Give back the full listing exactly as written.

----------------------------------------

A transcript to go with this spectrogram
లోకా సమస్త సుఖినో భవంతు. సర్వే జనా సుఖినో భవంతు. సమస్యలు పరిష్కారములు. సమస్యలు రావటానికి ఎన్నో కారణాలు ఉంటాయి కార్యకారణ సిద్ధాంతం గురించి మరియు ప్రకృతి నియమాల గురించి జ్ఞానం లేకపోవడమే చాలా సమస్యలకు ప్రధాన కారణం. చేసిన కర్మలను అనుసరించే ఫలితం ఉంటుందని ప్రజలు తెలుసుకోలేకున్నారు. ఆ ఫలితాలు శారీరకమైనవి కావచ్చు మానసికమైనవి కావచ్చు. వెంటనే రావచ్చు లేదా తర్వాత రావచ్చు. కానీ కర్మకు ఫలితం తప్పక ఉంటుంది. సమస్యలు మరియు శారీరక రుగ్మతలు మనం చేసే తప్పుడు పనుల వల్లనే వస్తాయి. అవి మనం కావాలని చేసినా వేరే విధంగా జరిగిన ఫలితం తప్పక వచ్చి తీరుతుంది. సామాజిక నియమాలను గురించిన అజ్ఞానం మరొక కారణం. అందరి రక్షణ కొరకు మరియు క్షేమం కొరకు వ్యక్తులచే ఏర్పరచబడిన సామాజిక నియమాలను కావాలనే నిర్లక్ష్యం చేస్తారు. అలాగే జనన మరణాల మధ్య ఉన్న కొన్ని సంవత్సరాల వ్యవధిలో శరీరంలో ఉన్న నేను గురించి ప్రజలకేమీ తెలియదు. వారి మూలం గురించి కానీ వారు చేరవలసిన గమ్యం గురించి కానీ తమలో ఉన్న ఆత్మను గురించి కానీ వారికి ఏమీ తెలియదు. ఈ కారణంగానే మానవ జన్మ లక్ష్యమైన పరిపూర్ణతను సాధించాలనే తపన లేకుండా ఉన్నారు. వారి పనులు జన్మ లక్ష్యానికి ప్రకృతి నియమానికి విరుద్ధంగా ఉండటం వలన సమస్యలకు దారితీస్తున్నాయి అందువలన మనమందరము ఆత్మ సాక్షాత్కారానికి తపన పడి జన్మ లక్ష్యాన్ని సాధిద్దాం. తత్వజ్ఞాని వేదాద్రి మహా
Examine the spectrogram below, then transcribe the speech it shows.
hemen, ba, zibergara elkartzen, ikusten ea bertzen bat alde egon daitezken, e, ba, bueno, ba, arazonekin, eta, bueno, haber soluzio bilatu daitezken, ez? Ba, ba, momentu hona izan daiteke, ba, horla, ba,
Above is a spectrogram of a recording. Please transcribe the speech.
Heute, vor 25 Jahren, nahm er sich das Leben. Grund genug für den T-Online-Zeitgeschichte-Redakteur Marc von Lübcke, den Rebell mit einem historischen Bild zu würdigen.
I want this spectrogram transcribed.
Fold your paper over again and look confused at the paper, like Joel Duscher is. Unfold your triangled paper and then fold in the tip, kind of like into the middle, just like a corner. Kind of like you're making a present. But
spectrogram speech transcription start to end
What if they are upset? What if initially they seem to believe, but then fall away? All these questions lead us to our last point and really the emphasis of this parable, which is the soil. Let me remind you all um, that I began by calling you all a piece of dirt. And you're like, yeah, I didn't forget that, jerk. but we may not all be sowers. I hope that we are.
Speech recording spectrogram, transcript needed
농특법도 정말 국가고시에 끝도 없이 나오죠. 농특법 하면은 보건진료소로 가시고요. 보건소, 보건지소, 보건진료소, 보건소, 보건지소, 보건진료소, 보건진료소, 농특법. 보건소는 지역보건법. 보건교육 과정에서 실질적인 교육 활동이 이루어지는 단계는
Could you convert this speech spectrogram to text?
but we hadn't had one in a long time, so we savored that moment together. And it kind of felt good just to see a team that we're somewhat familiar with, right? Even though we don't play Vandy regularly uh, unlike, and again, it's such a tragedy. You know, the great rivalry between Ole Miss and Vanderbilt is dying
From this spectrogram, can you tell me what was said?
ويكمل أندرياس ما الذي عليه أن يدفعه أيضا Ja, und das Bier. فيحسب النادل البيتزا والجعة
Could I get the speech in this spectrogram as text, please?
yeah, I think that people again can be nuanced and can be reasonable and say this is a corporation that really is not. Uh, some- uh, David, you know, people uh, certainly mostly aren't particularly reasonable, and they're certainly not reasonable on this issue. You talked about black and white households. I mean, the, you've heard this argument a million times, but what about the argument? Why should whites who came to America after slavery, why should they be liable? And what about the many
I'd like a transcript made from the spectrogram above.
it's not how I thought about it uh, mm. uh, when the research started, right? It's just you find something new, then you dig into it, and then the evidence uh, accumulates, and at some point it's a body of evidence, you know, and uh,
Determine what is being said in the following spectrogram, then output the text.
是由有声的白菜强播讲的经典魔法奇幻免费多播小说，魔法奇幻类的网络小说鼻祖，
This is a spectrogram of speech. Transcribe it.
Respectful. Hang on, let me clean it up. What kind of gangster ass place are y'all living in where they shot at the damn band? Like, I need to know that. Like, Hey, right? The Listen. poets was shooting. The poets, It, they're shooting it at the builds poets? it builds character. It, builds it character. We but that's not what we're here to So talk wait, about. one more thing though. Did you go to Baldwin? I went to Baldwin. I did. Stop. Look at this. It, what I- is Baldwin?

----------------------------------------

▸ **EXERCISE ANSWER**
A transcript to go with this spectrogram
లోకా సమస్త సుఖినో భవంతు. సర్వే జనా సుఖినో భవంతు. సమస్యలు పరిష్కారములు. సమస్యలు రావటానికి ఎన్నో కారణాలు ఉంటాయి కార్యకారణ సిద్ధాంతం గురించి మరియు ప్రకృతి నియమాల గురించి జ్ఞానం లేకపోవడమే చాలా సమస్యలకు ప్రధాన కారణం. చేసిన కర్మలను అనుసరించే ఫలితం ఉంటుందని ప్రజలు తెలుసుకోలేకున్నారు. ఆ ఫలితాలు శారీరకమైనవి కావచ్చు మానసికమైనవి కావచ్చు. వెంటనే రావచ్చు లేదా తర్వాత రావచ్చు. కానీ కర్మకు ఫలితం తప్పక ఉంటుంది. సమస్యలు మరియు శారీరక రుగ్మతలు మనం చేసే తప్పుడు పనుల వల్లనే వస్తాయి. అవి మనం కావాలని చేసినా వేరే విధంగా జరిగిన ఫలితం తప్పక వచ్చి తీరుతుంది. సామాజిక నియమాలను గురించిన అజ్ఞానం మరొక కారణం. అందరి రక్షణ కొరకు మరియు క్షేమం కొరకు వ్యక్తులచే ఏర్పరచబడిన సామాజిక నియమాలను కావాలనే నిర్లక్ష్యం చేస్తారు. అలాగే జనన మరణాల మధ్య ఉన్న కొన్ని సంవత్సరాల వ్యవధిలో శరీరంలో ఉన్న నేను గురించి ప్రజలకేమీ తెలియదు. వారి మూలం గురించి కానీ వారు చేరవలసిన గమ్యం గురించి కానీ తమలో ఉన్న ఆత్మను గురించి కానీ వారికి ఏమీ తెలియదు. ఈ కారణంగానే మానవ జన్మ లక్ష్యమైన పరిపూర్ణతను సాధించాలనే తపన లేకుండా ఉన్నారు. వారి పనులు జన్మ లక్ష్యానికి ప్రకృతి నియమానికి విరుద్ధంగా ఉండటం వలన సమస్యలకు దారితీస్తున్నాయి అందువలన మనమందరము ఆత్మ సాక్షాత్కారానికి తపన పడి జన్మ లక్ష్యాన్ని సాధిద్దాం. తత్వజ్ఞాని వేదాద్రి మహా
Examine the spectrogram below, then transcribe the speech it shows.
hemen, ba, zibergara elkartzen, ikusten ea bertzen bat alde egon daitezken, e, ba, bueno, ba, arazonekin, eta, bueno, haber soluzio bilatu daitezken, ez? Ba, ba, momentu hona izan daiteke, ba, horla, ba,
Above is a spectrogram of a recording. Please transcribe the speech.
Heute, vor 25 Jahren, nahm er sich das Leben. Grund genug für den T-Online-Zeitgeschichte-Redakteur Marc von Lübcke, den Rebell mit einem historischen Bild zu würdigen.
I want this spectrogram transcribed.
Fold your paper over again and look confused at the paper, like Joel Duscher is. Unfold your triangled paper and then fold in the tip, kind of like into the middle, just like a corner. Kind of like you're making a present. But
spectrogram speech transcription start to end
What if they are upset? What if initially they seem to believe, but then fall away? All these questions lead us to our last point and really the emphasis of this parable, which is the soil. Let me remind you all um, that I began by calling you all a piece of dirt. And you're like, yeah, I didn't forget that, jerk. but we may not all be sowers. I hope that we are.
Speech recording spectrogram, transcript needed
농특법도 정말 국가고시에 끝도 없이 나오죠. 농특법 하면은 보건진료소로 가시고요. 보건소, 보건지소, 보건진료소, 보건소, 보건지소, 보건진료소, 보건진료소, 농특법. 보건소는 지역보건법. 보건교육 과정에서 실질적인 교육 활동이 이루어지는 단계는
Could you convert this speech spectrogram to text?
but we hadn't had one in a long time, so we savored that moment together. And it kind of felt good just to see a team that we're somewhat familiar with, right? Even though we don't play Vandy regularly uh, unlike, and again, it's such a tragedy. You know, the great rivalry between Ole Miss and Vanderbilt is dying
From this spectrogram, can you tell me what was said?
ويكمل أندرياس ما الذي عليه أن يدفعه أيضا Ja, und das Bier. فيحسب النادل البيتزا والجعة
Could I get the speech in this spectrogram as text, please?
yeah, I think that people again can be nuanced and can be reasonable and say this is a corporation that really is not. Uh, some- uh, David, you know, people uh, certainly mostly aren't particularly reasonable, and they're certainly not reasonable on this issue. You talked about black and white households. I mean, the, you've heard this argument a million times, but what about the argument? Why should whites who came to America after slavery, why should they be liable? And what about the many
I'd like a transcript made from the spectrogram above.
it's not how I thought about it uh, mm. uh, when the research started, right? It's just you find something new, then you dig into it, and then the evidence uh, accumulates, and at some point it's a body of evidence, you know, and uh,
Determine what is being said in the following spectrogram, then output the text.
是由有声的白菜强播讲的经典魔法奇幻免费多播小说，魔法奇幻类的网络小说鼻祖，
This is a spectrogram of speech. Transcribe it.
Respectful. Hang on, let me clean it up. What kind of gangster ass place are y'all living in where they shot at the damn band? Like, I need to know that. Like, Hey, right? The Listen. poets was shooting. The poets, It, they're shooting it at the builds poets? it builds character. It, builds it character. We but that's not what we're here to So talk wait, about. one more thing though. Did you go to Baldwin? I went to Baldwin. I did. Stop. Look at this. It, what I- is Baldwin?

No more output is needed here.